*** Opening of Data for this task ***

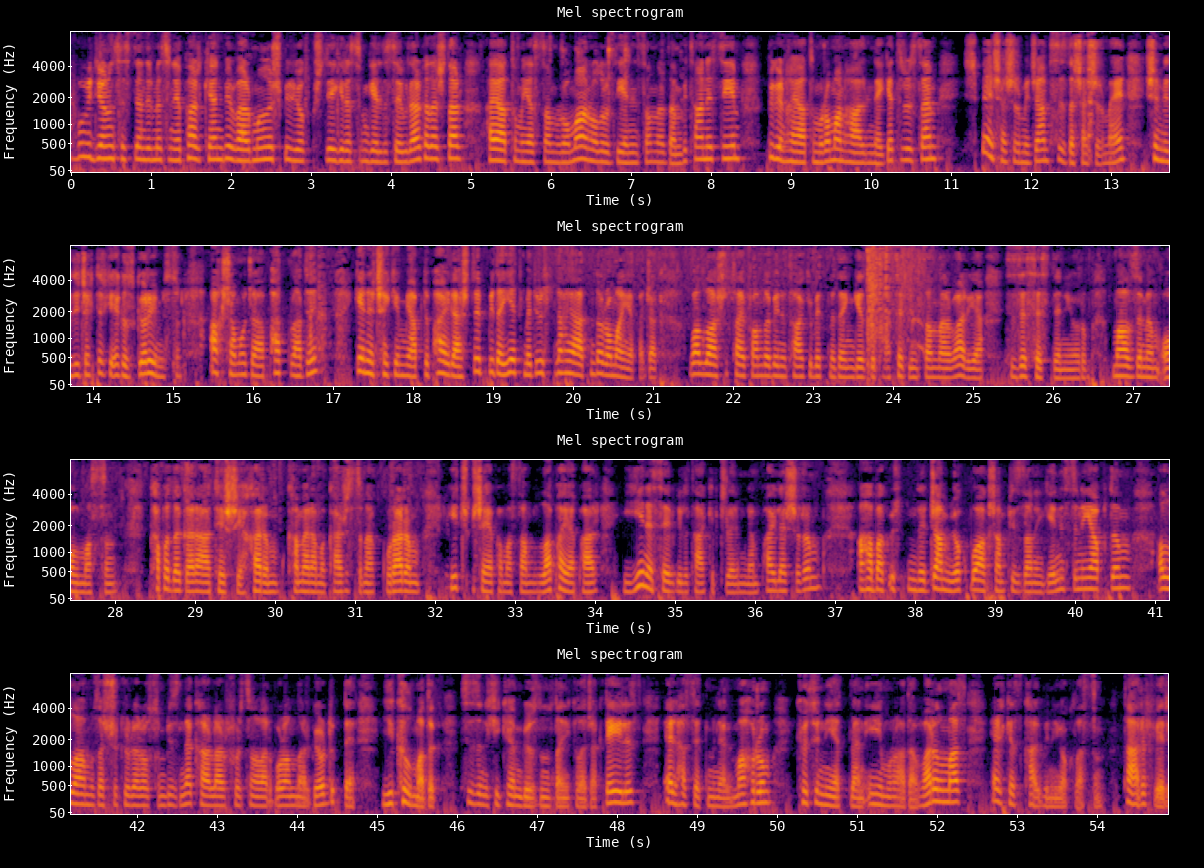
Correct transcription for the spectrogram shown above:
Bu videonun seslendirmesini yaparken bir varmış bir yokmuş diye giresim geldi sevgili arkadaşlar. Hayatımı yazsam roman olur diyen insanlardan bir tanesiyim. Bugün hayatımı roman haline getirirsem ben şaşırmayacağım siz de şaşırmayın. Şimdi diyecektir ki e kız görüyor musun? Akşam ocağı patladı. Gene çekim yaptı paylaştı. Bir de yetmedi üstüne hayatında roman yapacak. Vallahi şu sayfamda beni takip etmeden gezip haset insanlar var ya size sesleniyorum. Malzemem olmasın. Kapıda kara ateş yakarım. Kameramı karşısına kurarım. Hiçbir şey yapamasam lapa yapar. Yine sevgili takipçilerimle paylaşırım. Aha bak üstünde cam yok. Bu akşam pizzanın yenisini yaptım. Allah'ımıza şükürler olsun biz ne karlar, fırtınalar, boranlar gördük de yıkılmadık. Sizin iki kem gözünüzden yıkılacak değiliz. El haset minel mahrum. Kötü niyetle iyi murada varılmaz. Herkes kalbini yoklasın. Tarif vereyim.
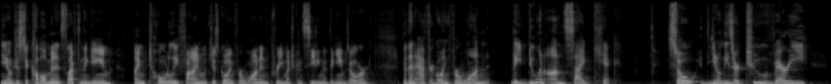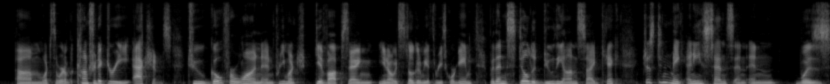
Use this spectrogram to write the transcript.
you know, just a couple minutes left in the game. I'm totally fine with just going for one and pretty much conceding that the game's over. But then after going for one, they do an onside kick. So, you know, these are two very um, what's the word contradictory actions to go for one and pretty much give up saying you know it's still going to be a three score game but then still to do the onside kick just didn't make any sense and and was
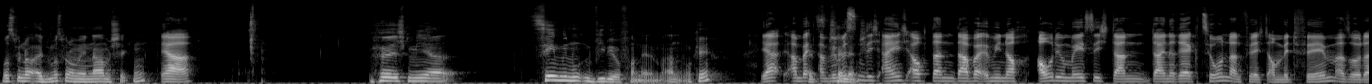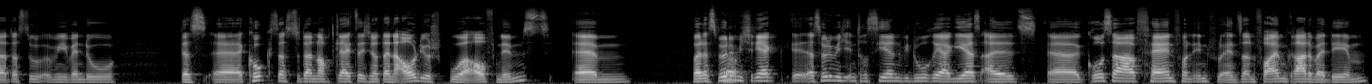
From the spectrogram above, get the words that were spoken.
muss mir, noch, äh, du musst mir noch den Namen schicken, Ja, höre ich mir 10 Minuten Video von dem an, okay? Ja, aber, aber wir müssen dich eigentlich auch dann dabei irgendwie noch audiomäßig dann deine Reaktion dann vielleicht auch mitfilmen. Also, oder dass du irgendwie, wenn du das äh, guckst, dass du dann auch gleichzeitig noch deine Audiospur aufnimmst. Ähm, weil das würde Ja. mich äh, das würde mich interessieren, wie du reagierst als äh, großer Fan von Influencern, vor allem gerade bei dem.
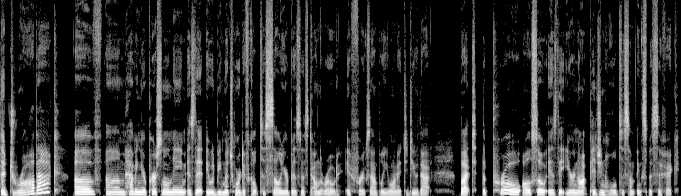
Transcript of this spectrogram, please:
The drawback of um, having your personal name is that it would be much more difficult to sell your business down the road if, for example, you wanted to do that. But the pro also is that you're not pigeonholed to something specific.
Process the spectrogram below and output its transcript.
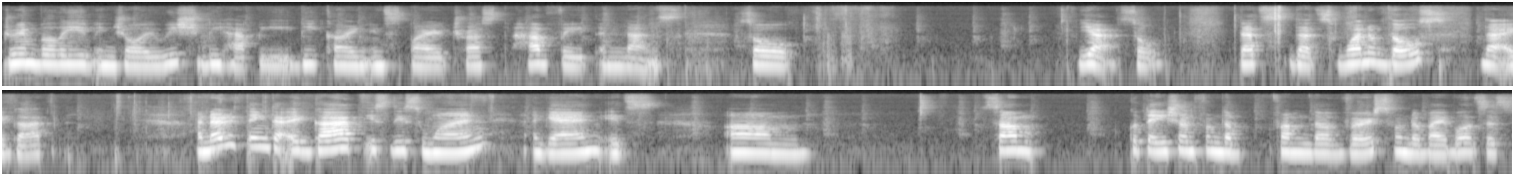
dream believe enjoy wish be happy be kind inspire trust have faith and dance so yeah so that's that's one of those that I got. Another thing that I got is this one. Again it's um some quotation from the from the verse from the Bible. It says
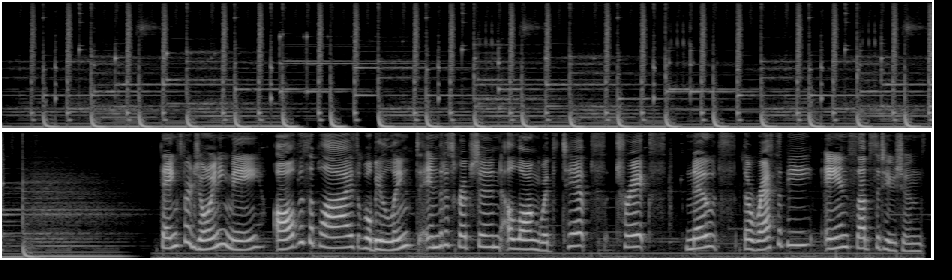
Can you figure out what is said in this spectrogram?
Thanks for joining me. All the supplies will be linked in the description along with tips, tricks, notes, the recipe, and substitutions.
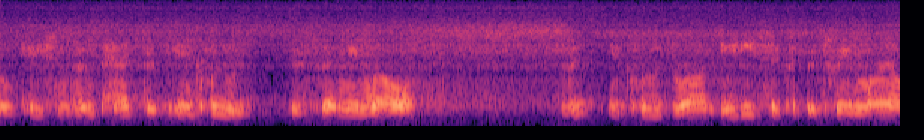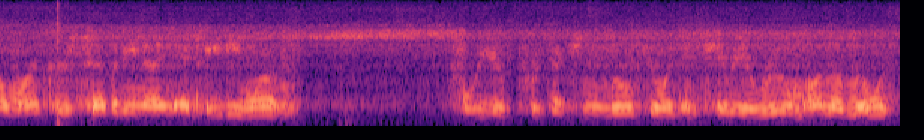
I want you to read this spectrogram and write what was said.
Locations impacted include Pisinemo. This includes Route 86 between mile markers 79 and 81. For your protection, move to an interior room on the lowest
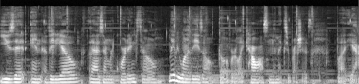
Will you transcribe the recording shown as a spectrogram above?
use it in a video as i'm recording. So maybe one of these i'll go over like how awesome the mixer brush is. But yeah.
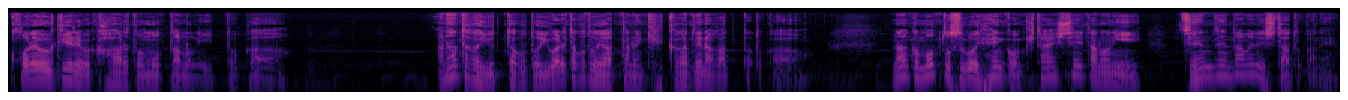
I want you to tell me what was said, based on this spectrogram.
これを受ければ変わると思ったのにとか、あなたが言ったことを、言われたことをやったのに結果が出なかったとか、なんかもっとすごい変化を期待していたのに全然ダメでしたとかね。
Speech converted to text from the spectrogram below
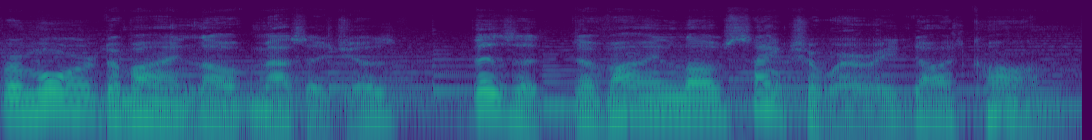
For more Divine Love messages, visit divinelovesanctuary.com.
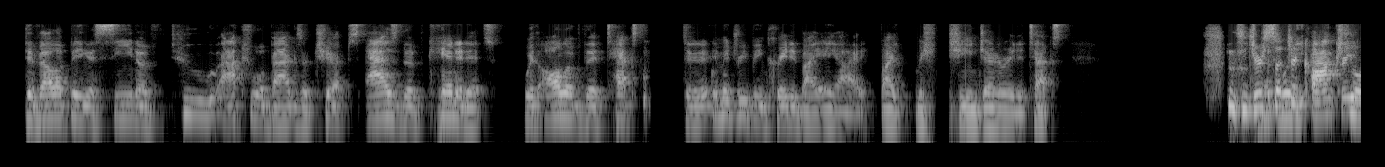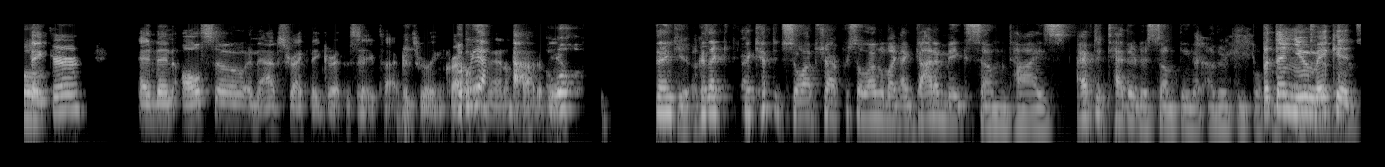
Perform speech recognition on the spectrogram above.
developing a scene of two actual bags of chips as the candidates with all of the text and imagery being created by AI, by machine generated text. You're such a concrete actual- thinker and then also an abstract thinker at the same time. It's really oh, incredible, Oh yeah, man. I'm proud of you. Well, thank you. Because I I kept it so abstract for so long. I'm like, I gotta make some ties. I have to tether to something that other people. But then you make it-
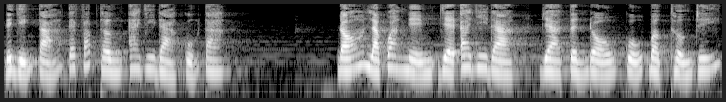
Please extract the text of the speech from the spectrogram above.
để diễn tả cái pháp thân A-di-đà của ta. Đó là quan niệm về A-di-đà và tịnh độ của bậc thượng trí.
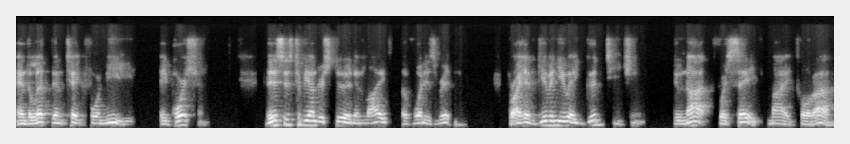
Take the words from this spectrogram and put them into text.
and let them take for me a portion. This is to be understood in light of what is written. For I have given you a good teaching. Do not forsake my Torah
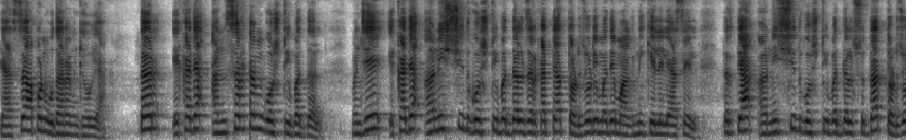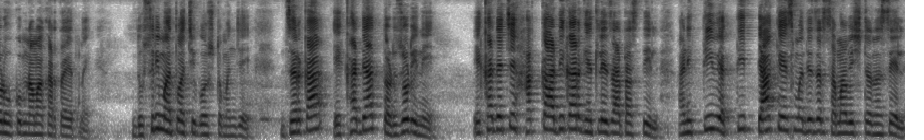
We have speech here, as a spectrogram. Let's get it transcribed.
त्याचं आपण उदाहरण घेऊया. तर एखाद्या अनसर्टन गोष्टीबद्दल म्हणजे एखाद्या अनिश्चित गोष्टीबद्दल जर का त्या तडजोडीमध्ये मागणी केलेली असेल तर त्या अनिश्चित गोष्टीबद्दल सुद्धा तडजोड हुकुमनामा करता येत नाही. दुसरी महत्त्वाची गोष्ट म्हणजे जर का एखाद्या तडजोडीने एखाद्याचे हक्क अधिकार घेतले जात असतील आणि ती व्यक्ती त्या केसमध्ये जर समाविष्ट नसेल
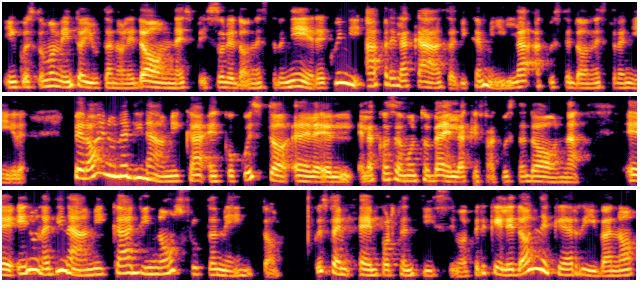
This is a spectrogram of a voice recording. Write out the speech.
in questo momento aiutano le donne, spesso le donne straniere, quindi apre la casa di Camilla a queste donne straniere. Però in una dinamica, ecco, questa è, la cosa molto bella che fa questa donna, eh, in una dinamica di non sfruttamento. Questo è, è importantissimo perché le donne che arrivano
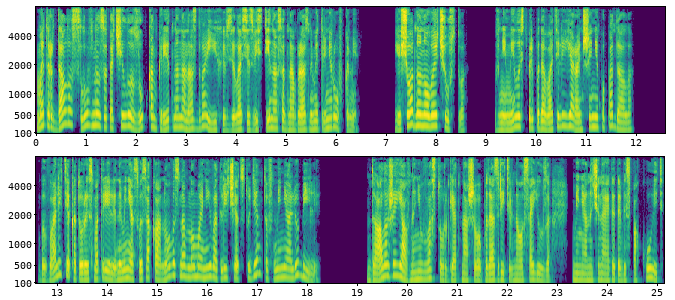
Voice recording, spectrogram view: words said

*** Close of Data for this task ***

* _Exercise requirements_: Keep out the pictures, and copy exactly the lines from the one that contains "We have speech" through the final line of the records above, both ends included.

* _Result below_:
We have speech here, as a spectrogram. Let's get it transcribed.
त्याचं आपण उदाहरण घेऊया. तर एखाद्या अनसर्टन गोष्टीबद्दल म्हणजे एखाद्या अनिश्चित गोष्टीबद्दल जर का त्या तडजोडीमध्ये मागणी केलेली असेल तर त्या अनिश्चित गोष्टीबद्दल सुद्धा तडजोड हुकुमनामा करता येत नाही. दुसरी महत्त्वाची गोष्ट म्हणजे जर का एखाद्या तडजोडीने एखाद्याचे हक्क अधिकार घेतले जात असतील आणि ती व्यक्ती त्या केसमध्ये जर समाविष्ट नसेल
This is a spectrogram of a voice recording. Write out the speech.
in questo momento aiutano le donne, spesso le donne straniere, quindi apre la casa di Camilla a queste donne straniere. Però in una dinamica, ecco, questa è, la cosa molto bella che fa questa donna, eh, in una dinamica di non sfruttamento. Questo è, è importantissimo perché le donne che arrivano
Voice recording, spectrogram view: words said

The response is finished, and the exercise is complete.